When we’d done all the damage we could do at The Grove, we headed to Melrose Avenue in search of cool vintage T-shirts and to browse Fred Segal. After 40 years on West Melrose, this collection of ultra-hip boutiques is a common destination for celebrities. Like all things truly cool in L.A., Fred Segal doesn’t look like what it is – more an ivy-covered bungalow than the home of L.A.’s hippest gear of the moment. It also houses a café, where we ate a late lunch and where our cute waitress held considerable interest for Michael. Outside we ran into Rebecca Gayheart, Michael’s co-star in “Urban Legend,” who recently had a role in the cancelled FOX series, “Vanished.”
Carrie Fisher’s Cake
With the Southern California setting, our shopping expedition ended and we drove back to Michael’s home, where we planned to shoot our cover photograph and rest up for Carrie Fisher’s birthday party.
To Michael’s friends and family, his friendships with celebrities are not surprising. They’re accustomed to late night phone calls from Michael with the announcement, “Mom, here’s Dustin Hoffman. Say hi.”
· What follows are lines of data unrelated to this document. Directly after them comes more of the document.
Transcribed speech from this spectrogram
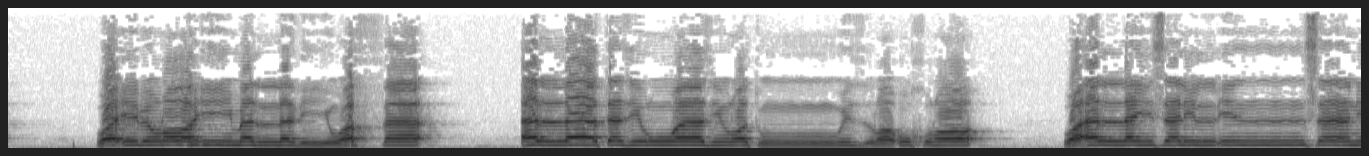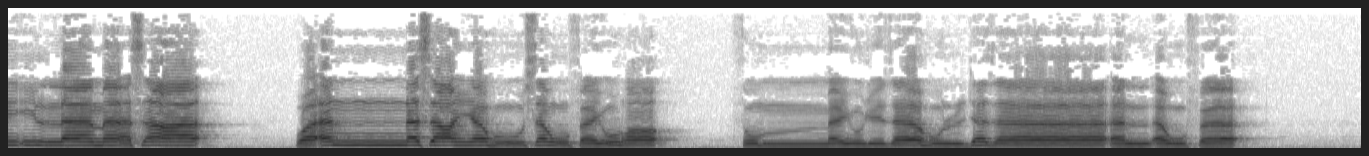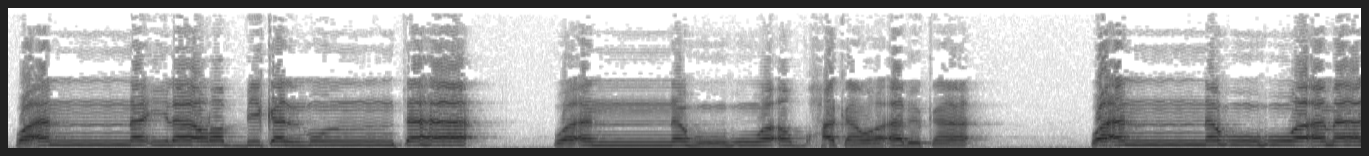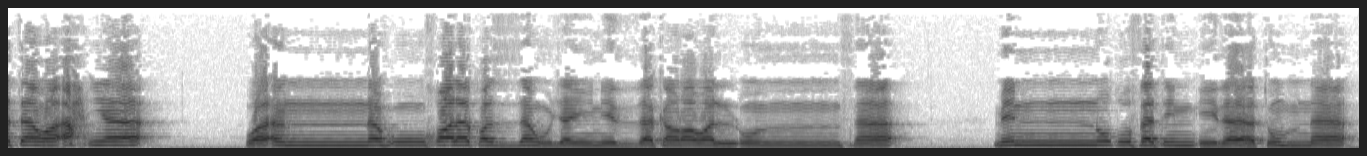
وإبراهيم الذي وفى ألا تزر وازرة وزر أخرى وأن ليس للإنسان إلا ما سعى وأن سعيه سوف يرى ثم يجزاه الجزاء الأوفى وأن إلى ربك المنتهى وأنه هو أضحك وأبكى وأنه هو أمات وأحيا وأنه خلق الزوجين الذكر والأنثى من نطفة إذا تمنى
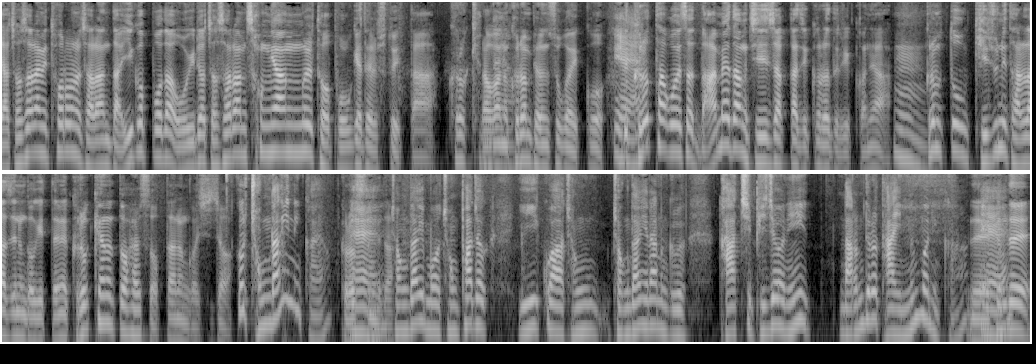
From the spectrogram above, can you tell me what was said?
야 저 사람이 토론을 잘한다 이것보다 오히려 저 사람 성향을 더 보게 될 수도 있다. 그렇겠네요. 라고 하는 그런 변수가 있고 예. 그렇다고 해서 남의 당 지지자까지 끌어들일 거냐? 음. 그럼 또 기준이 달라지는 거기 때문에 그렇게는 또 할 수 없다는 것이죠. 그건 정당이니까요. 그렇습니다. 예, 정당이 뭐 정파적 이익과 정, 정당이라는 그 가치 비전이 나름대로 다 있는 거니까. 네. 예. 근데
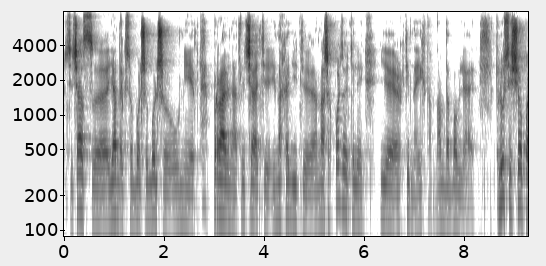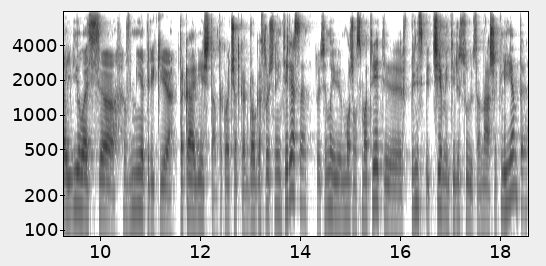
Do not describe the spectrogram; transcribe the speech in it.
Сейчас э, Яндекс все больше и больше умеет правильно отличать и находить э, наших пользователей и активно их там нам добавляет. Плюс еще появилась э, в метрике такая вещь, там такой отчет, как долгосрочные интересы. То есть мы можем смотреть, в принципе, чем интересуются наши клиенты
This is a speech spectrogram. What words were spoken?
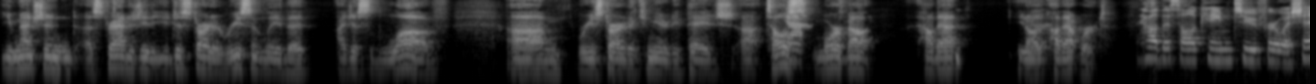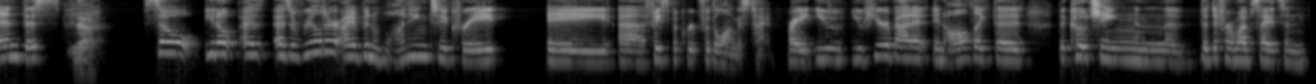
you mentioned a strategy that you just started recently that I just love um, where you started a community page. Uh, tell yeah. us more about how that, you know, how that worked. How this all came to fruition. This, yeah. So, you know, as, as a realtor, I've been wanting to create a uh, Facebook group for the longest time, right? You you hear about it in all like the the coaching and the the different websites and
Michael’s high school friend, Kent Brenneman, who lives in Evansville and is owner of the real estate firm House Hunter LLC, explains his charisma. “We go out to visit him, and he’s the same in Hollywood as he is in Newburgh. It’s that charisma and wit. Big time stars flock to him, just like people do here; it’s just a different crowd. He’s a caring guy who’s the center of attention wherever he goes.”
From the moment we walked up the enchanting drive to Carrie Fisher’s famed Hollywood compound, Jesse and I knew we were in for a special evening. It was an intimate party for about 90 of her closest friends. We were amazed to be sipping champagne amid celebrities like Ms. Fisher and her lovely mother, Debbie Reynolds, and others, including Sharon Stone, Matthew Perry, Robert Downey Jr., Courtney Love, Beverly DiAngelo, Greg Kinnear, and Megan Mullally.
The most amazing aspect of the evening, though, was Michael. It was Michael, the kid from Newburgh, who absconded the Princess Leia-styled cap, hand-knitted by guest Tracy Ullman for Ms. Fisher’s birthday present, and wore it through the buffet line. It was Michael who encouraged me to meet the famous architect Frank Gehry. And, when it was time to honor the birthday hostess, against a backdrop of slick Hollywood videos projected on a giant screen nestled in the trees, it was Michael Rosenbaum and George Lucas who sang the loudest and presented Ms. Fisher with the cake.